Every record below needs to be set down exactly. Pictures do not belong in the copy.

::::::

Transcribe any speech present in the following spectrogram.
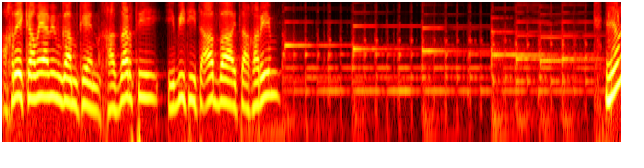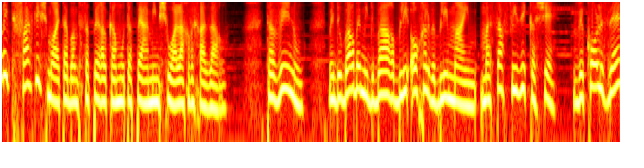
אחרי כמה ימים גם כן חזרתי, הבאתי את האבא, את האחרים. זה לא נתפס לשמוע את אבא מספר על כמות הפעמים שהוא הלך וחזר. תבינו, מדובר במדבר בלי אוכל ובלי מים, מסע פיזי קשה, וכל זה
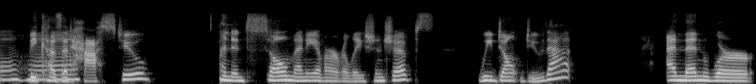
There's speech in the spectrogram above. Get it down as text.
mm-hmm. because it mm-hmm. has to. And in so many of our relationships, we don't do that and then we're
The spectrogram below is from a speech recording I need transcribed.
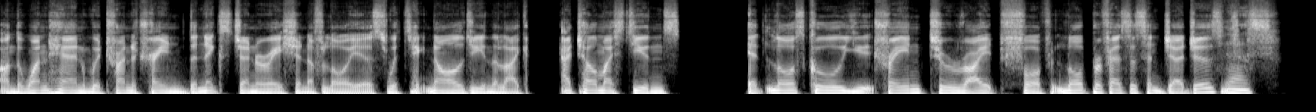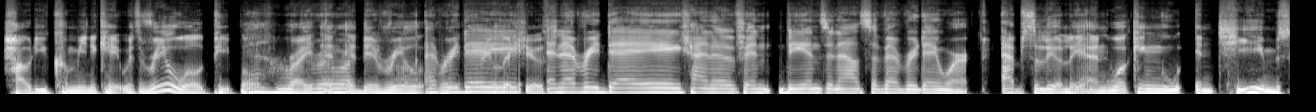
On the one hand, we're trying to train the next generation of lawyers with technology and the like. I tell my students at law school, you train to write for law professors and judges. Yes. How do you communicate with real world people, Yeah, right? the And, real- and the real, real, everyday real issues. and everyday kind of in the ins and outs of everyday work. Absolutely. Yeah. And working in teams,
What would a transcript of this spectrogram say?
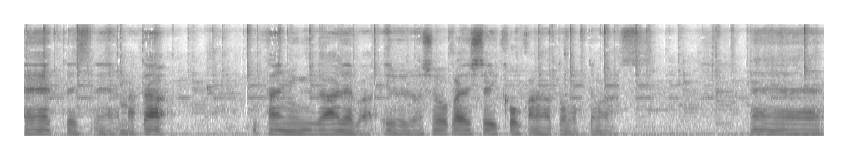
えー、っとですねまたタイミングがあればいろいろ紹介していこうかなと思ってます。え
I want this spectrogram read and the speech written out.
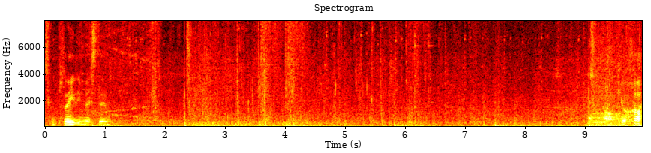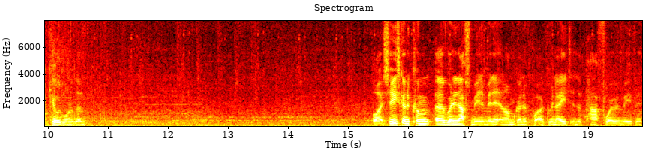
It's completely missed him. I killed one of them. So he's going to come uh, running after me in a minute, and I'm going to put a grenade in the path where we're moving.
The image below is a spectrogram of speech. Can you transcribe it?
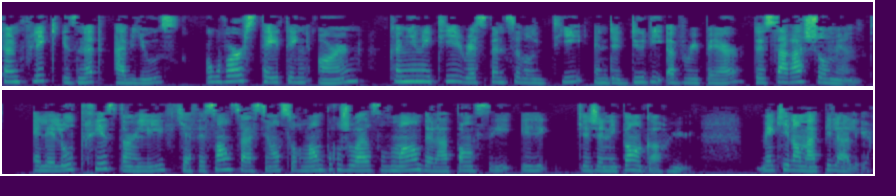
Conflict is not abuse, Overstating Harm, Community Responsibility and the Duty of Repair de Sarah Schulman. Elle est l'autrice d'un livre qui a fait sensation sur l'embourgeoisement de la pensée et que je n'ai pas encore lu, mais qui est dans ma pile à lire.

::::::

*Response box:*
Transcribe any speech present in the following spectrogram.
אחרי כמה ימים גם כן חזרתי, הבאתי את האבא, את האחרים. זה לא נתפס לשמוע את אבא מספר על כמות הפעמים שהוא הלך וחזר. תבינו, מדובר במדבר בלי אוכל ובלי מים, מסע פיזי קשה, וכל זה
There's speech in the spectrogram above. Get it down as text.
mm-hmm. because it mm-hmm. has to. And in so many of our relationships, we don't do that and then we're
The spectrogram below is from a speech recording I need transcribed.
On the one hand, we're trying to train the next generation of lawyers with technology and the like. I tell my students at law school, you train to write for law professors and judges. Yes. How do you communicate with real world people, Yeah, right? the And, real- and the real, real, everyday real issues. and everyday kind of in the ins and outs of everyday work. Absolutely. Yeah. And working in teams,
What would a transcript of this spectrogram say?
えー、っとですねまたタイミングがあればいろいろ紹介していこうかなと思ってます。え
I want this spectrogram read and the speech written out.
It's completely missed him. I killed one of them. So he's going to come uh, running after me in a minute, and I'm going to put a grenade in the path where we're moving.
The image below is a spectrogram of speech. Can you transcribe it?
Conflict is not abuse, Overstating Harm, Community Responsibility and the Duty of Repair de Sarah Schulman. Elle est l'autrice d'un livre qui a fait sensation sur l'embourgeoisement de la pensée et que je n'ai pas encore lu, mais qui est dans ma pile à lire.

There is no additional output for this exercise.